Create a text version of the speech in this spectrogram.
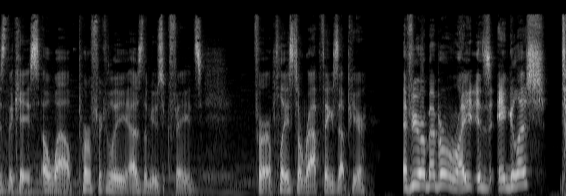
is the case. Oh wow, perfectly as the music fades for a place to wrap things up here. If you remember right, it's English. you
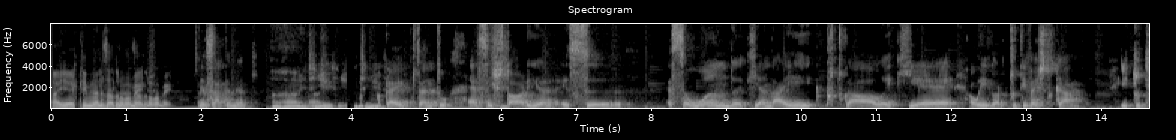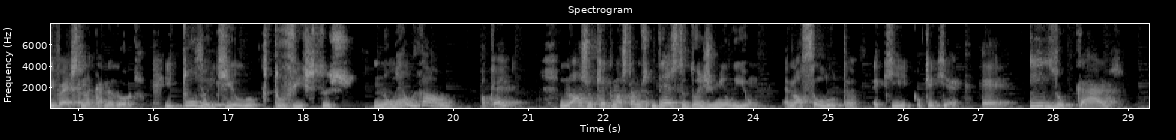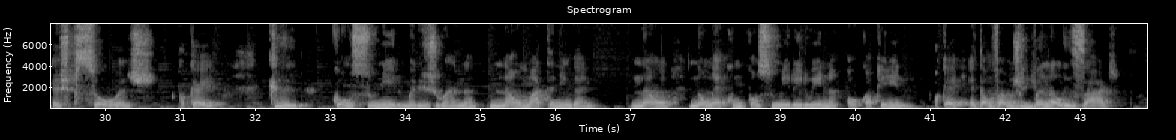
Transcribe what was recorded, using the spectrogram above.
Aí é criminalizado, é criminalizado novamente. novamente. Exatamente. Ah, entendi. entendi. Ok? Portanto, essa história, esse, essa onda que anda aí, que Portugal é que é. Ó oh, Igor, tu estiveste cá e tu estiveste na Canador e tudo Sim. aquilo que tu vistes não é legal. Ok? Nós, o que é que nós estamos. Desde 2001, a nossa luta aqui, o que é que é? É educar as pessoas, ok? Que consumir marijuana não mata ninguém. Não, não é como consumir heroína ou cocaína, ok? Então vamos Entendi. banalizar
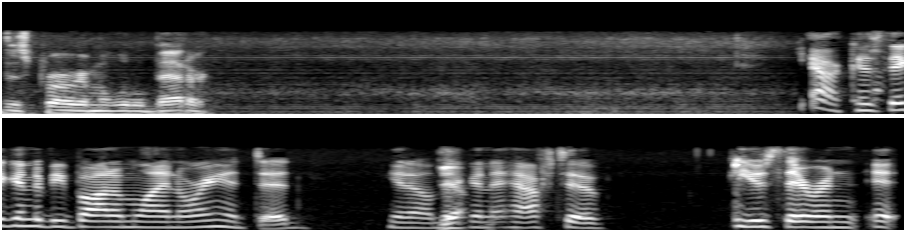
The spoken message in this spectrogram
this program a little better. Yeah, because they're going to be bottom line oriented. You know, they're Yeah. going to have to use their in, i-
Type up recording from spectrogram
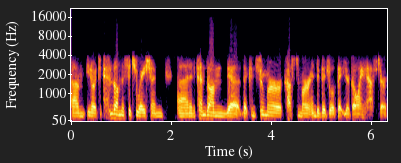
Um, you know, it depends on the situation uh, and it depends on the the consumer or customer individuals that you're going after.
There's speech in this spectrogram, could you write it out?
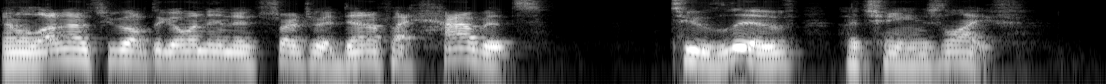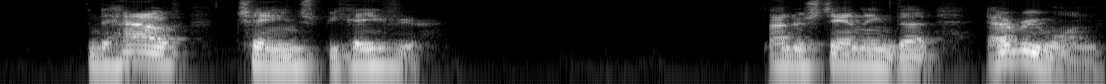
And a lot of times people have to go in and start to identify habits to live a changed life and to have changed behavior. Understanding that everyone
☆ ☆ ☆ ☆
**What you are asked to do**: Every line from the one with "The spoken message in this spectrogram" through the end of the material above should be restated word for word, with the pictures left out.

**Task answer**:
The spoken message in this spectrogram
this program a little better. Yeah, because they're going to be bottom line oriented. You know, they're Yeah. going to have to use their in, i-
Type up recording from spectrogram
Um, you know, it depends on the situation uh, and it depends on the the consumer or customer individuals that you're going after.
There's speech in this spectrogram, could you write it out?
And a lot of times people have to go in and start to identify habits to live a changed life and to have changed behavior. Understanding that everyone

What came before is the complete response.